Dick York plays a cowboy in the drive who has a way with the ladies and he and Strother discuss the aroma of horses as a attractant to the ladies. He also admires Jay’s boots and that becomes a minor story point in a later scene. Although there is no title card with his name on it, he is recognized by name on the back cover notes of the Blu Ray that I acquired for this entry. This was a Twilight Time Edition of the film. Twilight Time was a specialty company that produced exceptional versions of films in a limited run. This boutique manufacturing usually ended up with about 3,000 copies of any title. The company no longer exists but once in a while on ebay, you can find some of their product.

Strother is only in this early sequence and another one that comes up just a few minutes into the cattle drive when it starts.

You can see him here in the background, washing up the dinner dishes, another indication that he may be the trail cook. Unfortunately, his character does not have a name. On IMDB, he is listed as Cowhand Bitten by Snake, which gives away immediately why he has only the two scenes. In a moment of macho levity, the cowhands are tossing a rattlesnake at one another and they accidentally end up wrapping it around Strother’s neck.

The snakebite goes right into the vein, meaning there is nothing they can do for him. They end up making mundane small talk while he dies on the ground while the group is helpless. It is a pretty chilling scene.

Lemon’s character is flummoxed over what seems to him the casual way that the cowboys receive death. When Richard Jaeckel’s character starts to remove the boots that had been admired earlier, Lemon’s character takes umbrage and a fight starts but it is finished pretty quickly by trailboss Ford.

The notes in the Blu ray box are similar to those you would find in a Criterion release, something thoughtful, written by a film expert. I did not copy the whole page, but here is the relevant Strother passage.

Glen Ford then confirms that Strother has died,

and the movie moves on. The film is actually very good.
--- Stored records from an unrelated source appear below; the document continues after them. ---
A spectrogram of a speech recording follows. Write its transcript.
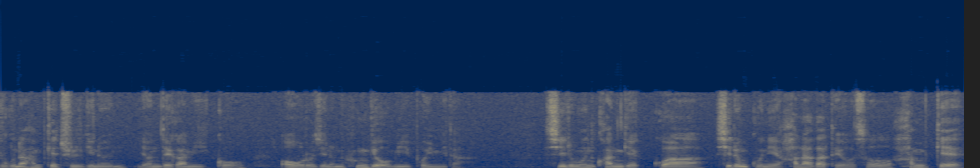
누구나 함께 즐기는 연대감이 있고 어우러지는 흥겨움이 보입니다. 씨름은 관객과 씨름꾼이 하나가 되어서 함께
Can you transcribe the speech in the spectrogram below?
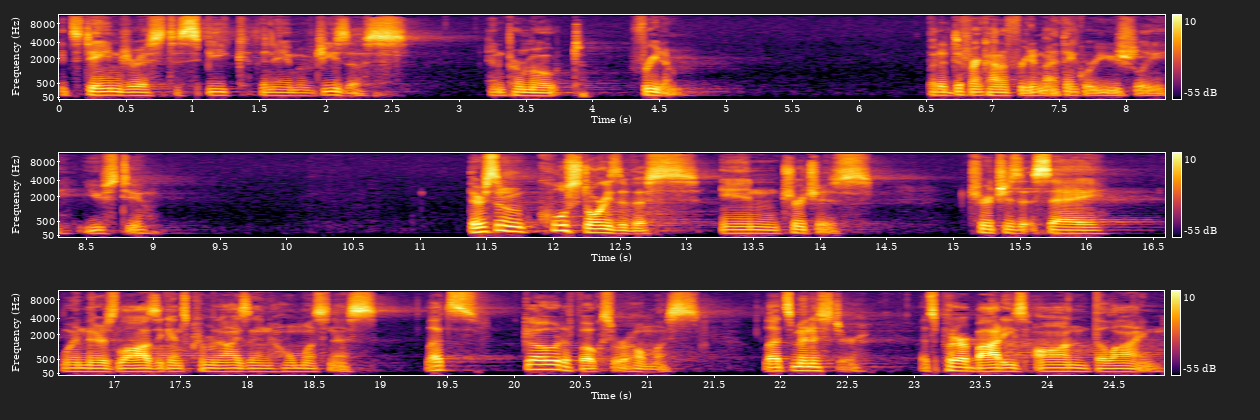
it's dangerous to speak the name of Jesus and promote freedom. But a different kind of freedom than I think we're usually used to. There's some cool stories of this in churches. Churches that say, when there's laws against criminalizing homelessness, let's go to folks who are homeless. Let's minister. Let's put our bodies on the line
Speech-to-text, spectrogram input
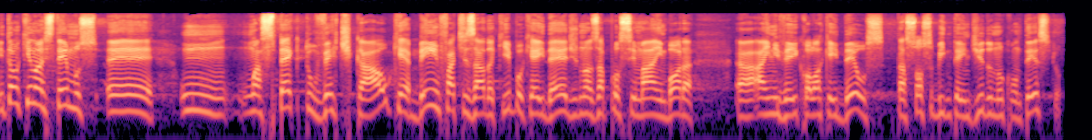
Então aqui nós temos é, um, um, aspecto vertical, que é bem enfatizado aqui, porque a ideia de nos aproximar, embora a, a NVI coloque aí Deus, está só subentendido no contexto,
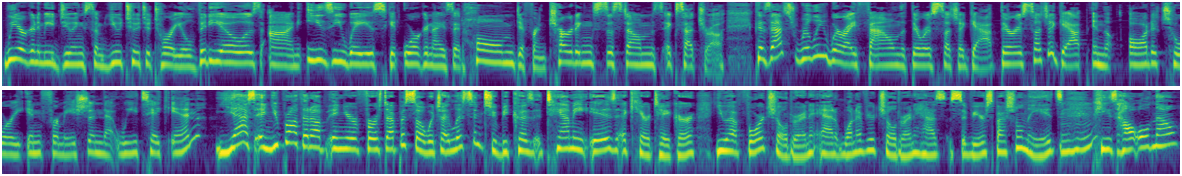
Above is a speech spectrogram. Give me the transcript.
we are going to be doing some YouTube tutorial videos on easy ways to get organized at home, different charting systems, etc. Because that's really where I found that there was such a gap. There is such a gap in the auditory information that we take in. Yes, and you brought that up in your first episode, which I listened to because Tammy is a caretaker. You have four children, and one of your children has severe special needs. Mm-hmm. He's how old now?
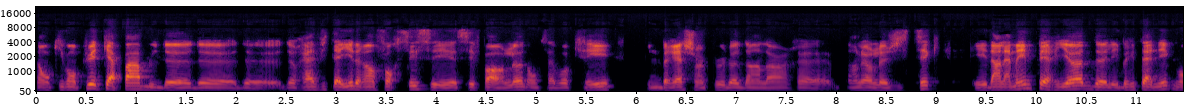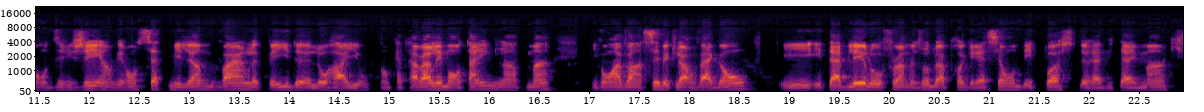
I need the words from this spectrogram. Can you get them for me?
Donc, ils vont plus être capables de, ravitailler, de renforcer ces, forts-là. Donc, ça va créer une brèche un peu dans, leur, euh, dans leur logistique. Et dans la même période, les Britanniques vont diriger environ 7000 hommes vers le pays de l'Ohio. Donc, à travers les montagnes, lentement, ils vont avancer avec leurs wagons et établir au fur et à mesure de leur progression des postes de ravitaillement qui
There is a growing respect from Ford toward Lemon’s character, and Lemon learns some lessons too well from his “partner”. There are stampedes, and fights, and Indian attacks throughout the rest of the film, but none of them is accompanied by the familiar voice or face of Strother Martin.